Archive for the ‘antioxidant’ Tag

Some healthy news for us all

One of Natural Astaxanthin’s many benefits in human nutrition is its ability to enhance the immune¬†response. While more famous for anti-inflammatory conditions, as an internal beauty supplement, for cardiovascular protection and for eye health, there has also been a considerable amount of research demonstrating Natural Astaxanthin’s positive impact on immunity.

Dr. Boom Chew and Jean Soon Park expanded upon this early work in a series of experiments starting in 2003. After proving immune system enhancement in mice, Dr. Chew moved on to study the effects in humans. In a double blind, placebo controlled human clinical, Dr. Chew amd his team showed that at dosages as low as 2mg per day, Astaxanthin is a strong immune system stimulator. The study showed that Astaxanthin:
Early research in this area was led by Dr. H. Jyonouchi in the early 1990’s, first at the University of South Florida, and later at University of Minnesota’s School of medicine. In a series of published experiments, Dr. Jyonouchi demonstrated first in-vitro, then later in a rodent model, the mechanism of action for Astaxanthin’s immunomodulating effect.

Later work went on to demonstrate that Astaxanthin enhances human immunoglobulin production. The final study in this series measured Astaxanthin’s and several other carotenoids’ potency as immune enhancers.

Astaxanthin did considerably more at equal dosage levels than all other carotenoids, including lutein, lycopene, zeaxanthin and canthaxanthin. Other researchers from Japan found similar results.

In short it has been found that Astaxanthin helps with:

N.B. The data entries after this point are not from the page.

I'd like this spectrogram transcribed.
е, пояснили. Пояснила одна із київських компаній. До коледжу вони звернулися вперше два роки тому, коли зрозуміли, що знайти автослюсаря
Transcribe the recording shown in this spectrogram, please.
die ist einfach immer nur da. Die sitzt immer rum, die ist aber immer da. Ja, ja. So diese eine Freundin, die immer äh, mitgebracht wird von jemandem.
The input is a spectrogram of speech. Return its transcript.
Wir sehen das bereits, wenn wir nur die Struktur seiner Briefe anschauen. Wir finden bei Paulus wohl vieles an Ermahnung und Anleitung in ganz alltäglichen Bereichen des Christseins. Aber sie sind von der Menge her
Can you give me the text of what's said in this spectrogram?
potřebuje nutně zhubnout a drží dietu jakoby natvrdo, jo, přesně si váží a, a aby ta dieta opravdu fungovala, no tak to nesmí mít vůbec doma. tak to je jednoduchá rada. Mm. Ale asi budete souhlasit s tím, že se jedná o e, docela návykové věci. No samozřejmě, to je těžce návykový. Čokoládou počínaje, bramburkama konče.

  • Stimulating lymphocyte proliferation
  • Increasing the total number of antibody producing B-cells
  • Produceing increased number of T-cells
  • Amplification of natural killer cell cytotoxic activity
  • Significantly increasing delayed-type hypersensitivity response
  • Dramatically decreasing DNA damage

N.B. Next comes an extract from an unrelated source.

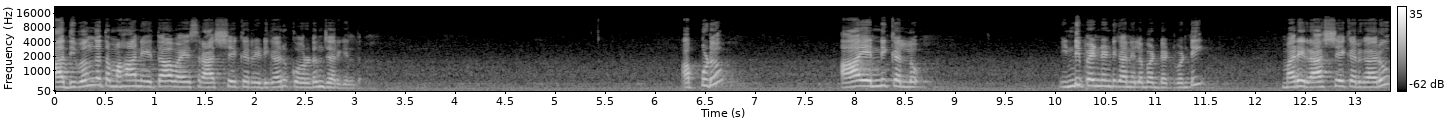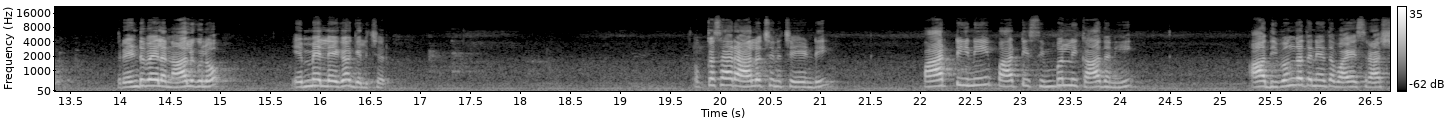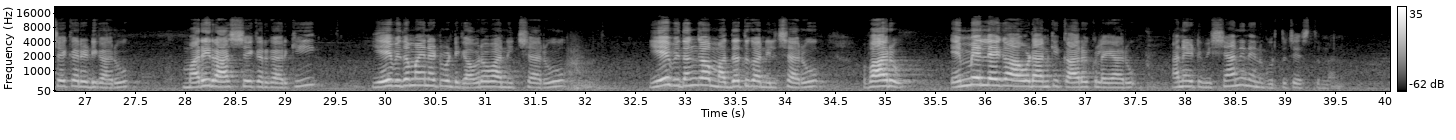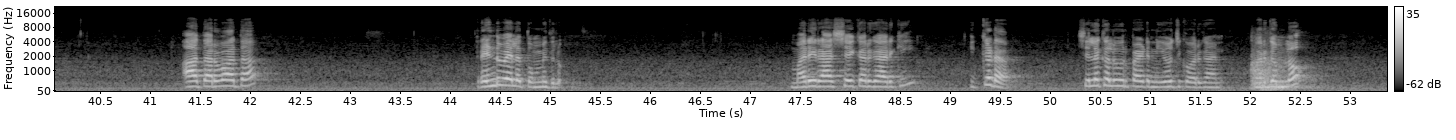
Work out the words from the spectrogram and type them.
ఆ దివంగత మహానేత వైఎస్ రాజశేఖర్ రెడ్డి గారు కోరడం జరిగింది. అప్పుడు ఆ ఎన్నికల్లో ఇండిపెండెంట్గా నిలబడ్డటువంటి మరి రాజశేఖర్ గారు రెండు వేల నాలుగులో ఎమ్మెల్యేగా గెలిచారు. ఒక్కసారి ఆలోచన చేయండి. పార్టీని పార్టీ సింబుల్ని కాదని ఆ దివంగత నేత వైఎస్ రాజశేఖర్ రెడ్డి గారు మరి రాజశేఖర్ గారికి ఏ విధమైనటువంటి గౌరవాన్ని ఇచ్చారు? ఏ విధంగా మద్దతుగా నిలిచారు? వారు ఎమ్మెల్యేగా అవడానికి కారకులయ్యారు అనేటి విషయాన్ని నేను గుర్తు చేస్తున్నాను. ఆ తర్వాత రెండు వేల తొమ్మిదిలో మరి రాజశేఖర్ గారికి ఇక్కడ చిలకలూరుపేట నియోజకవర్గా వర్గంలో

To summarize, these results show that Astaxanthin works through many different pathways to 
support healthy immune function in humans ( Chew, et al, 2003).